While wrapping up, if you see the above-listed signs that your dogs need to be neutered, you should consult a vet and get it done as soon as possible.
Neutering a dog comes with various benefits, and it is necessary for a dog to stay healthy for a longer time and enjoy a joyful life.
The best age to get your dog neutered is between 5 to 10 months, as it’s better to get it early.
However, even if you are a little late, getting your dog neutered and keeping him healthy is okay.
FAQs: Signs Your Dog Needs To Be Neutered
Between 5 to 10 months is the right age for a dog to be neutered, but it also depends on the dog’s breed and size.
You might see some side effects for a short while after neutering your dog, such as aggression, anxiety, depression, and clinginess. However, it only lasts for a short period.

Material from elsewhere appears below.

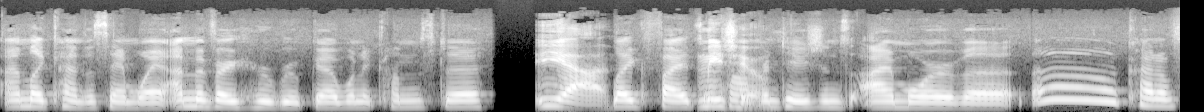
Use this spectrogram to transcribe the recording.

While Neutering a dog reduces a dog’s aggression, it does not make the dog closer than before. A dog’s energy either stays the same or increases after neutering.